Hackers Get Hungry

How extended lunch breaks helped us identify one of the largest cyber espionage campaigns ever seen

Our threat intelligence team recently released a report on cyber espionage group APT10 and their targeting of managed IT service providers around the world. As a part of our reporting, we made reference to the daily activities of the hackers responsible for this campaign, including their habit of taking an extended midday break.

This two-hour lunch was of particular interest to our strategic threat intelligence analysts, and indeed the BBC’s Gordon Corera. The role of our strategic analysts is to help us understand the geopolitical and cultural context behind cyber threats, and this was no exception. Their understanding of Chinese culture and society informed us that this two-hour lunch break is actually relatively common across China, where many workers take such a break during the summer months due to the hot climate; a lunch break of up to 1.5 hours is also common in winter.

This analysis was part of a much broader effort to attribute APT10 as a China-based threat actor, in line with reporting from the rest of the security community. This analysis included an examination of when APT10 performed certain actions, for example, registering domain names and compiling malware.

First, we began with gathering a large dataset of these timestamped actions, and plotting them as follows:

Cloudhopper image 2
Cloudhopper image 2

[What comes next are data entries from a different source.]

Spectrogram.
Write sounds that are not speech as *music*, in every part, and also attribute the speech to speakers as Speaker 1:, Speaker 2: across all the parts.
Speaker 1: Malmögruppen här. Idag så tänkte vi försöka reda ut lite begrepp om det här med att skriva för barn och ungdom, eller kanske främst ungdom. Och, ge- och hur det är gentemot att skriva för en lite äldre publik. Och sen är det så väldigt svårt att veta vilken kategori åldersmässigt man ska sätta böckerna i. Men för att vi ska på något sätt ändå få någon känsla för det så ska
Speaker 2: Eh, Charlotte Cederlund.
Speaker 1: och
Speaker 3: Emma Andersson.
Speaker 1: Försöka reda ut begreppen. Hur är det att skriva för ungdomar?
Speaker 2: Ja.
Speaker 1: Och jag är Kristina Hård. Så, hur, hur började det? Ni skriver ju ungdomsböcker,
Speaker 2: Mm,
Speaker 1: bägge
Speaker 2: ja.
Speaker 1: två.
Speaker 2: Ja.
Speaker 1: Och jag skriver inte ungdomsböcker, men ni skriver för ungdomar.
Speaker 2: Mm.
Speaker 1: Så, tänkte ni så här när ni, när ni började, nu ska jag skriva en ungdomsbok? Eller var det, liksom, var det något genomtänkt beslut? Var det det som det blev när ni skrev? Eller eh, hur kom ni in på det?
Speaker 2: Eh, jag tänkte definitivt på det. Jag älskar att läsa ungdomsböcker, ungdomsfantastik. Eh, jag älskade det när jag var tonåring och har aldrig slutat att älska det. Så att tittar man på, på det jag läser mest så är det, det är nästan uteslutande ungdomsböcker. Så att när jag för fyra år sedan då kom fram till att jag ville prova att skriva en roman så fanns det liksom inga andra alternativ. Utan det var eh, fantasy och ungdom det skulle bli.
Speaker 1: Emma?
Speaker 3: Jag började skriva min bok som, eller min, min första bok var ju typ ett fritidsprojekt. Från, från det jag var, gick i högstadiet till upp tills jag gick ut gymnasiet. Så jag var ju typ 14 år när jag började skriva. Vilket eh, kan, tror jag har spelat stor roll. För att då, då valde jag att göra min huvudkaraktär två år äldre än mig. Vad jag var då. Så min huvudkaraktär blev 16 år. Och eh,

Visible in the above graphs is a clear pattern, which appears to show two primary clusters of activity along the horizontal axis (representing time).

The sophistication of APT10, and other reporting, indicates that this threat actor is highly organised and almost certainly has full time staff members working in support of its mission. Therefore, the clusters above almost certainly represent morning and afternoon activity as a part of a standard working day.

While the graphs above plot the data in UTC time, we can apply a “time shift” to attempt to align the working hours shown in the data to an actual time zone. In this instance, changing this shift to UTC+8 shows the bulk of activity taking place between 0800-1130 and 1400-1800, with a 2-2.5 hour gap in activity during the middle of the day.

Given this, UTC+8 seems a likely time zone for the threat actors’ operations. UTC+8 aligns to China Standard Time (CST), as well as a number of other time zones.

Cloudhopper image 4
Cloudhopper image 4

Of course, time zone analysis isn’t the only reason we were able to attribute this activity to APT10, and APT10 as a China-based threat actor. More information on this, and the rest of our analysis, is contained in our full report and technical annex.